And now for one of the glittering jewels in the Australian Tumbleweeds Awards Crown: Worst Overall Comedy. These are the programmes whose awfulness extends beyond the confines of their own particular categories to make them exemplars of bad comedy across the entire field of Australian entertainment. When people think of bad comedy in this country, these are the shows they think of:
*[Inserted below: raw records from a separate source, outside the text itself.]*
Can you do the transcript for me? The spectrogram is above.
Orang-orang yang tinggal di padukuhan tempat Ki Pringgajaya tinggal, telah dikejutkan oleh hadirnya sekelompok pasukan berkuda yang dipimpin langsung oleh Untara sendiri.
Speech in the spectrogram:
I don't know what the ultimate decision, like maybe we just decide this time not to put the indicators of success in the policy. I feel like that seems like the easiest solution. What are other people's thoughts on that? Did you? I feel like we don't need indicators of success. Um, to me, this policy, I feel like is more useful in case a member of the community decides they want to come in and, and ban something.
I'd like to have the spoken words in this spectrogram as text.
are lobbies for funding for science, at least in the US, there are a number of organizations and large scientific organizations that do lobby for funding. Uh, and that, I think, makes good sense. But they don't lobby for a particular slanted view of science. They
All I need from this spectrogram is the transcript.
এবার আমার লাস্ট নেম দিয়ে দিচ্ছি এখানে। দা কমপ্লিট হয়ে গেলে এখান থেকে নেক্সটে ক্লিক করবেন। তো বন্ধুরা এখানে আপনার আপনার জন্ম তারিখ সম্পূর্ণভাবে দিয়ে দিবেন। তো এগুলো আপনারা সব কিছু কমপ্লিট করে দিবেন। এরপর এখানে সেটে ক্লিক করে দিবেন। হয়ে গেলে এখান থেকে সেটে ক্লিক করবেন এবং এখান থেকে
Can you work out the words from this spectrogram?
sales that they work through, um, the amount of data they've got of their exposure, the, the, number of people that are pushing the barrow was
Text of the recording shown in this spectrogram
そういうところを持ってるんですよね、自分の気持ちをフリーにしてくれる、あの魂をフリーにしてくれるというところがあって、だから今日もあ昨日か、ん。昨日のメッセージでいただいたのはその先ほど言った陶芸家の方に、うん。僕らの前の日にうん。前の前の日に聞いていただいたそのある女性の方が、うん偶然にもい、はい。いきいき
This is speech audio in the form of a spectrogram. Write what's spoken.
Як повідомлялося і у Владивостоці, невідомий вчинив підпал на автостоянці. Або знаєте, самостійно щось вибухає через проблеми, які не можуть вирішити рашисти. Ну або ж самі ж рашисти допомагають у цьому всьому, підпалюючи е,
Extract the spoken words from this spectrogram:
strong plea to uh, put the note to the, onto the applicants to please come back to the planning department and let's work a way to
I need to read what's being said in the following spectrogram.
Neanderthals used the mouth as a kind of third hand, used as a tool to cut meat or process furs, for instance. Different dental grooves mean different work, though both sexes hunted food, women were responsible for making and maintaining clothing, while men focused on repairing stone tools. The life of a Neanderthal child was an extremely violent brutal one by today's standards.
Seeing the same old farts do the same old jokes that were stale two decades ago, let alone a decade ago when they actually stopped doing them, may make you feel all warm and fuzzy inside but it sure doesn't make you laugh. Which is pretty much the kindest thing it's possible to say about Hey Hey it's Saturday, a show that spent the last decade of its existence getting "laughs" almost entirely from making fun of other people. What did you think Red Faces was actually about? Or all those gay jokes towards Molly Meldrum? Or all the snide comments from John Blackman? Or Daryl's refusal to work with a female co-host who was actually funny? For Christ's sake, the only thing Jacki MacDonald got to do on the show was mine to a song that went "folks are dumb where I come from". So what does Daryl do when he finally gets to make an episode of Hey Hey... in the 21st Century? He brings on a blackface act. Same shit, different day. Trumpet solo!
CUT TO SOMERS FUMING BEHIND HIS DESK AS HARRY WINDS UP. THE AUDIENCE APPLAUDS WILDLY AND SOMERS MAKES ANGRY "QUIET DOWN" GESTURES.SOMERS
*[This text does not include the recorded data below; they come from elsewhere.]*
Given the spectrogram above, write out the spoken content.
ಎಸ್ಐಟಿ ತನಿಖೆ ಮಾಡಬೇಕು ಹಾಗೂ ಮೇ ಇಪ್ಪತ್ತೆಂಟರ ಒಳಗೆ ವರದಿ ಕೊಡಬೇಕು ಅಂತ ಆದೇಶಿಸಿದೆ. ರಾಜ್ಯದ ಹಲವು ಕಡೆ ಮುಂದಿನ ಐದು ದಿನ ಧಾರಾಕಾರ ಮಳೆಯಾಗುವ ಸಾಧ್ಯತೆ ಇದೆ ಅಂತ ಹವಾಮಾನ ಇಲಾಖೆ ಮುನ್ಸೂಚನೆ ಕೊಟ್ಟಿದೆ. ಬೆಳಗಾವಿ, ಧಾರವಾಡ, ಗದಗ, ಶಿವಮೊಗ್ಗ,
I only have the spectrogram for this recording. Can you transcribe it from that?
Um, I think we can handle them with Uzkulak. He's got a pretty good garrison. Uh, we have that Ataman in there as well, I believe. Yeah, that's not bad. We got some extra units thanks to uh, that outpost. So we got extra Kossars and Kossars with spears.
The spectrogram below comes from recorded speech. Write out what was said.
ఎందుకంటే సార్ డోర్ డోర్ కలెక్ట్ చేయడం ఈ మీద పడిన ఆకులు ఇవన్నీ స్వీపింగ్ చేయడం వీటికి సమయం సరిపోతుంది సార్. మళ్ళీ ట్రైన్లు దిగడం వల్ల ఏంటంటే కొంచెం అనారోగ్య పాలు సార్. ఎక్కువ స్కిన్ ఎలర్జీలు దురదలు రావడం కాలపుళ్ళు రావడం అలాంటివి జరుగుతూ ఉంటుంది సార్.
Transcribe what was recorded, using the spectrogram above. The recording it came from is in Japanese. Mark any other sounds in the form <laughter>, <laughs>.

I'm sorry, I must apologise - that wasn't the number we rehearsed. That was deeply unprofessional, and I promise that we will no longer have "live" music on my show as a result of this shameful act.
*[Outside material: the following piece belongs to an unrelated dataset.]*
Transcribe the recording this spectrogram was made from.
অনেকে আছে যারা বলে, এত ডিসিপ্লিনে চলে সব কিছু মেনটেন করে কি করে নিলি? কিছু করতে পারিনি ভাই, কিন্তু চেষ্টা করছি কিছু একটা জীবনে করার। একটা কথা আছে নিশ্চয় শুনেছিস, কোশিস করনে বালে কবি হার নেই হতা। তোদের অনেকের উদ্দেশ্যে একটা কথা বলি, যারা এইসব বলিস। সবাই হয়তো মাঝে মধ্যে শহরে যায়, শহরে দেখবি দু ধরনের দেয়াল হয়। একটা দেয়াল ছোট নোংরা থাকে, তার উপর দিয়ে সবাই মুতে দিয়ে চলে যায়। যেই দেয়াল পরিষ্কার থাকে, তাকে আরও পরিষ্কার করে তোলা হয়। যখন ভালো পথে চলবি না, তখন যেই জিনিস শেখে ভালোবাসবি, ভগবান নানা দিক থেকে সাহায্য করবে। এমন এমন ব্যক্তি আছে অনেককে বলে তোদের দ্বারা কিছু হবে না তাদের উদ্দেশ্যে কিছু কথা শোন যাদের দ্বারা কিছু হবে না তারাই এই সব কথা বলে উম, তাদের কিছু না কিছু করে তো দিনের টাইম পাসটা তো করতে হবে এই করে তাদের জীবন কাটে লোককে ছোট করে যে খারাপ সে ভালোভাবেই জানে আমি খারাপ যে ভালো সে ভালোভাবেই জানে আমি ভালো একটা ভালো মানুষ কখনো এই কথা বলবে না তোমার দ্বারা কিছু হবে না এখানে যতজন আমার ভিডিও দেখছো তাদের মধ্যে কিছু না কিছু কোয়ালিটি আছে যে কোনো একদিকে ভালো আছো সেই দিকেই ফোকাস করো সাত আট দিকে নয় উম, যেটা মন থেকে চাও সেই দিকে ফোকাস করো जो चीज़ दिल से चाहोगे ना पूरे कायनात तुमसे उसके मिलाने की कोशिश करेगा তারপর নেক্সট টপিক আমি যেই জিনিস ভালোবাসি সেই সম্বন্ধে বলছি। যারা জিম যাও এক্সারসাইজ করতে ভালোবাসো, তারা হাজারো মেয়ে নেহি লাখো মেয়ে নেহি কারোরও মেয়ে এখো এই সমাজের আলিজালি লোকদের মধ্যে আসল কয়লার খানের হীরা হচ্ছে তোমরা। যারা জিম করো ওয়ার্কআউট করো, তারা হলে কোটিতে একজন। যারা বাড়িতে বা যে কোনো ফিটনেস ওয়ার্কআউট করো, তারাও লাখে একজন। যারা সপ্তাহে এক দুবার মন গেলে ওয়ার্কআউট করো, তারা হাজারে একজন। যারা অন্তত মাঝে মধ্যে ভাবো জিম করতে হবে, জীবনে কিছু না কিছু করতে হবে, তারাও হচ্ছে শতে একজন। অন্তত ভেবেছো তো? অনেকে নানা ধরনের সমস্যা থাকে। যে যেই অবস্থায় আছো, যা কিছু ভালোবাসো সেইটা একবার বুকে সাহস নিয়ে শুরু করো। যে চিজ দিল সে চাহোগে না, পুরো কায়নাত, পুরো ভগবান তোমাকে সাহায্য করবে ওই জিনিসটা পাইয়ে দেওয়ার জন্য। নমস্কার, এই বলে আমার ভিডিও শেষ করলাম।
Imagine, if you will, a local council who've decided to do something good for the community. Build a playground in an area where the kids have nowhere to play, perhaps. They've bought the land, cleared it, put up plenty of signs and directions to it so the local kids know how to find it. But instead of putting in any actual play equipment, they've just carted in a huge pile of broken and leaking portable toilets fresh from a building site staffed by workers who only consume bean-based foodstuffs. Now replace "playground" with "sketch comedy" and you've got a pretty good idea of what Channel Seven did when they put Double Take on the air.
Good News Week: it just keeps on going, doesn't it? It's not even like they pretend that they come up with new jokes each week, or that every episode isn't the exact same thing over and over. Because that's the point: with the confetti cannons and the over-sugared audience and Paul McDermott doing his tired ringmaster bit, Good News Week is meant to be like some live concert event where the whole point is that you know exactly what you're going to get. "Do the fat jokes about Mikey Robbins again!" "Make another obvious political gag!" "Get all serious and sing another torch song!" No doubt it's comfort food for some but, if you happen to think comedy needs to contain at least the smallest element of surprise to work, this hasn't been funny this century.